* _WHAT YOU ARE ASKED TO DO_
Give back all of the data exactly as it stands, with the pictures removed.

* _INFORMATION GIVEN_
==*==
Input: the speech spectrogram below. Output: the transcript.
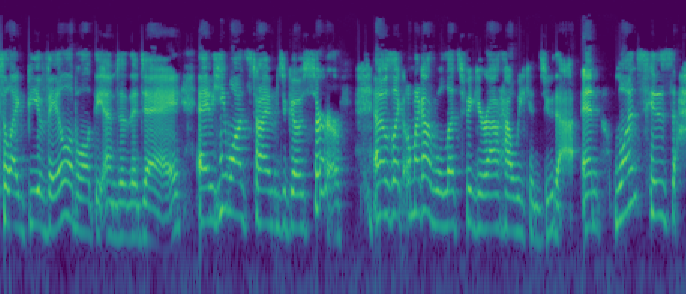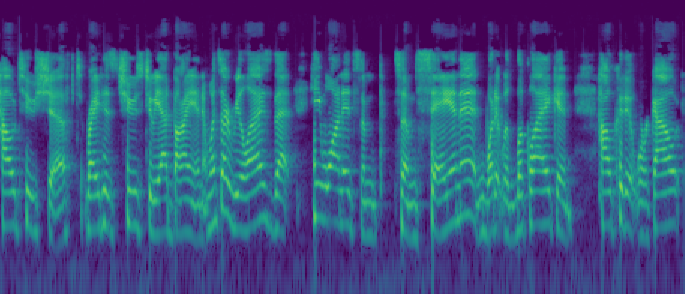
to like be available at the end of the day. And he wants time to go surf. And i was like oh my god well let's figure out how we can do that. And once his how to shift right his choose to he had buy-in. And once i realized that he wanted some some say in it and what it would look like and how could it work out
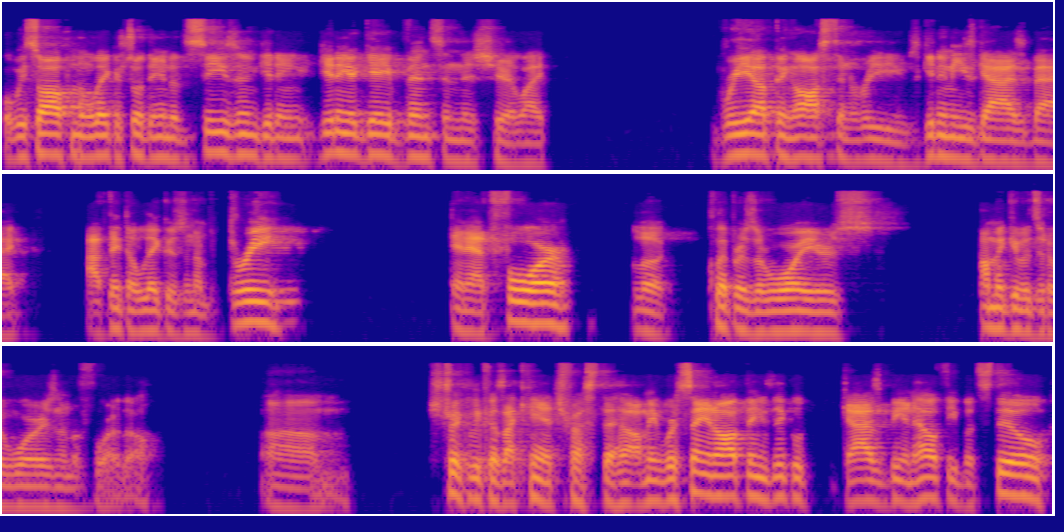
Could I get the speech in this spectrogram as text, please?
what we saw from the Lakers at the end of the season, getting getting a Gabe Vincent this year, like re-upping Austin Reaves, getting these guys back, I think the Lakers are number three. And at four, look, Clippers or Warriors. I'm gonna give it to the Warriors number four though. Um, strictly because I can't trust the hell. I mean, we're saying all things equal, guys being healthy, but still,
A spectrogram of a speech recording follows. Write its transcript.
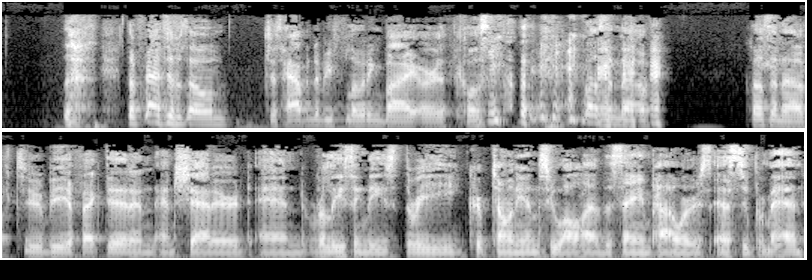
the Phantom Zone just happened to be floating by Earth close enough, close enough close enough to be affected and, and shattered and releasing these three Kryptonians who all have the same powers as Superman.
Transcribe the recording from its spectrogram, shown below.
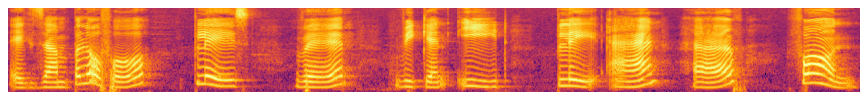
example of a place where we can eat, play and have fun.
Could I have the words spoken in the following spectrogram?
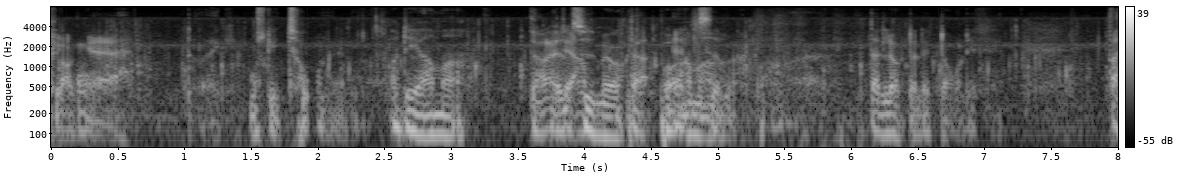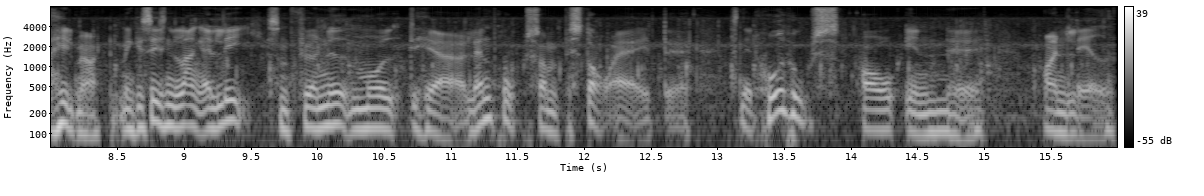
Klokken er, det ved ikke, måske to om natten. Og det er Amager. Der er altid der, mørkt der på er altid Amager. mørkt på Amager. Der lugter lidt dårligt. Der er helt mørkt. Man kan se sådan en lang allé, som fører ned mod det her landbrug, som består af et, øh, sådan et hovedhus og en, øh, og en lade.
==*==
* _THE COMPLETED TASK_
Input: the speech spectrogram below. Output: the transcript.
to like be available at the end of the day. And he wants time to go surf. And i was like oh my god well let's figure out how we can do that. And once his how to shift right his choose to he had buy-in. And once i realized that he wanted some some say in it and what it would look like and how could it work out
Could I get the speech in this spectrogram as text, please?
what we saw from the Lakers at the end of the season, getting getting a Gabe Vincent this year, like re-upping Austin Reaves, getting these guys back, I think the Lakers are number three. And at four, look, Clippers or Warriors. I'm gonna give it to the Warriors number four though. Um, strictly because I can't trust the hell. I mean, we're saying all things equal, guys being healthy, but still,
A spectrogram of a speech recording follows. Write its transcript.
the Phantom Zone just happened to be floating by Earth close enough, close enough close enough to be affected and, and shattered and releasing these three Kryptonians who all have the same powers as Superman.
Transcribe the recording from its spectrogram, shown below.
example of a place where we can eat, play and have fun.
Could I have the words spoken in the following spectrogram?
Klokken er, det ved ikke, måske to om natten. Og det er Amager. Der er altid der, mørkt der på er altid Amager. mørkt på Amager. Der lugter lidt dårligt. Der er helt mørkt. Man kan se sådan en lang allé, som fører ned mod det her landbrug, som består af et, øh, sådan et hovedhus og en, øh, og en lade.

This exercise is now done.